Sour could be next big flavor trend
Sour flavor also is gaining traction in beer, alcoholic cocktails and non-alcoholic drinks, as well as foods, Vierhile said.
He explained shrubs are bringing a sour, vinegar flavor to cocktails, and sour beers are a growing niche to watch. Kombucha and other drinking vinegars also have “carved out a permanent spot in health and natural food store,” and are starting to go mainstream. Beyond beverages, sour is gaining ground in fermented foods like pickles and kimchi.
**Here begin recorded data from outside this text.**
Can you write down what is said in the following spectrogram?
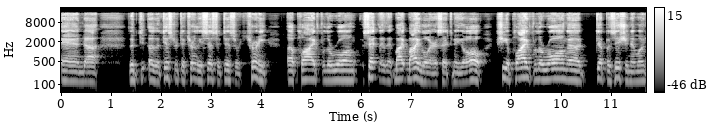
and uh, the uh, the district attorney, the assistant district attorney, applied for the wrong. Said that my my lawyer said to me, "Oh, she applied for the wrong uh, deposition, and when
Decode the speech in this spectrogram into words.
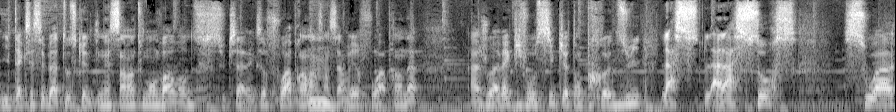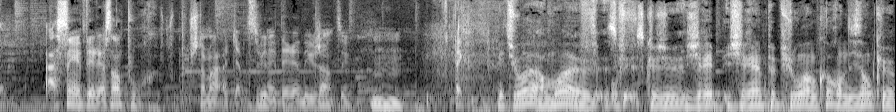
il est accessible à tous que nécessairement tout le monde va avoir du succès avec ça. faut apprendre à Mhm. s'en servir, faut apprendre à, à jouer avec. Puis il faut aussi que ton produit, la, à la source, soit assez intéressant pour justement à captiver l'intérêt des gens, tu sais. Mhm. Et tu vois, alors moi, euh, ce que, ce que j'irais un peu plus loin encore en disant que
Vierhile explained America’s emerging fixation on sour is a reaction to the negatives of sugar. In addition, he said, “consumers have become conditioned to expecting more lively types of flavors such as the use of spicy flavors [that] has exploded over the past few decades. This has laid the groundwork for other types of flavors that can deliver unique taste sensations.”
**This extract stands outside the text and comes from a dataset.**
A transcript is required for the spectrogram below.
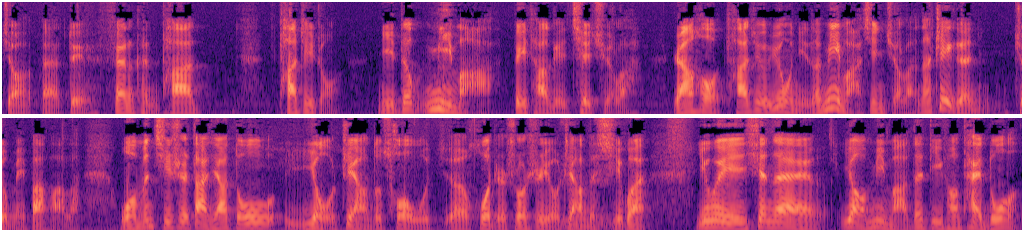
叫呃对 finican 它它这种你的密码被它给窃取了。然后他就用你的密码进去了，那这个就没办法了。我们其实大家都有这样的错误，呃，或者说是有这样的习惯，因为现在要密码的地方太多，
Fat continues to grow
Health villains come and go in the food industry and “the view on fat has come full circle” in 2016, Vierhile said.
He explained, “It wasn’t all that long ago that consumers were encouraged to avoid high-fat foods like nuts, for instance. Today, nuts are viewed as a health food. The same would apply for foods like avocados and coconut oil."
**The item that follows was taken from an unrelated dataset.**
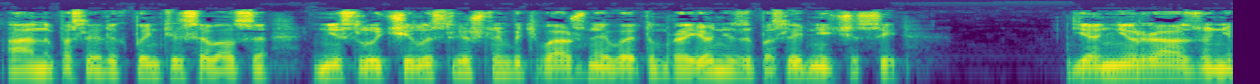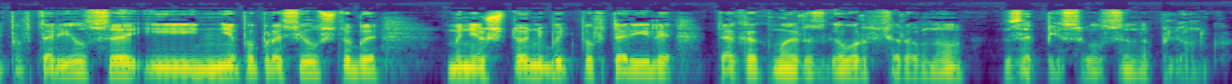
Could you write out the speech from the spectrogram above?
а напоследок поинтересовался, не случилось ли что-нибудь важное в этом районе за последние часы. Я ни разу не повторился и не попросил, чтобы мне что-нибудь повторили, так как мой разговор все равно записывался на пленку.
While consumers may not fully understand the different types of fats and which ones are good or bad, they are getting the message to eat more of them.
Vierhile pointed to results from the Food Information Council’s Food and Health Survey for 2015 that found 27% of Americans said they were trying to consume omega-3 fats, which is up from 21% the year before. Likewise, 4% of consumers said they are trying to consume saturated fats, which is double the 2% in 2014.
“There is a lot of confusion when it comes to fat, but what is happening today in a broader sense is that fat is no longer the major health villain it was,” Vierhile said, adding: “Sugar has assumed that role.”
Plant protein powers up
Plant protein also will continue to gain traction in 2016, thanks in part to athletes embracing it and to its more earth-friendly aura, Vierhile said.
Specifically, he sees potential for oat protein, which fared best in a 2015 Canadean ingredient survey that found 64% of consumers globally said it would positively impact health. Soy was next with 60.6%, followed by pea protein at 48.9%, he said.
“Consumer awareness is probably holding pea protein back from a more positive rating since 30% of global consumers said they were not familiar with it versus just 14% that said the same thing for soy protein,” he said.
Consumers also “generally had a warm glow” about nuts, which they perceive to be high in protein, Vierhile said. He explained a Canadean survey found almonds were tops globally with 79.3% of consumers saying they would positively impact health. Hazelnuts followed at 71.7% and peanuts at 62%.
The intense interest in plant protein stems in part from a growing number of “meat-free athletes,” who were much more likely to perceive plant-based protein choices positively than other consumers.
"These “meat-free athletes” were much more likely to perceive plant-based protein choices in a positive light than all consumers. For soy protein, 75% of meat-free athletes said it would have a positive impact on health, versus 61% of consumers overall …. Meat-free athletes were also more bullish on oat protein and soy protein with a 73% positive rating for oat protein and 65% positive for pea protein versus 64% positive for consumers overall for oat protein and 49% positive for consumers overall for pea protein,” he said.
He added that winning athletes’ endorsements is clutch for plant proteins because they can link the ingredients to athletic prowess.
Other trends to watch
The expanding drinkable soup category, spearheaded by Tio Gazpacho, Mucho Gazpacho and the Splendid Spoon, will continue to grow in 2016, Vierhile predicts.
So too will the trend to add better-for-you ingredients to indulgent foods, he said. Consumers are drawn to these products because they feel less guilty about indulging if they also gain health benefits and nutrients at the same time.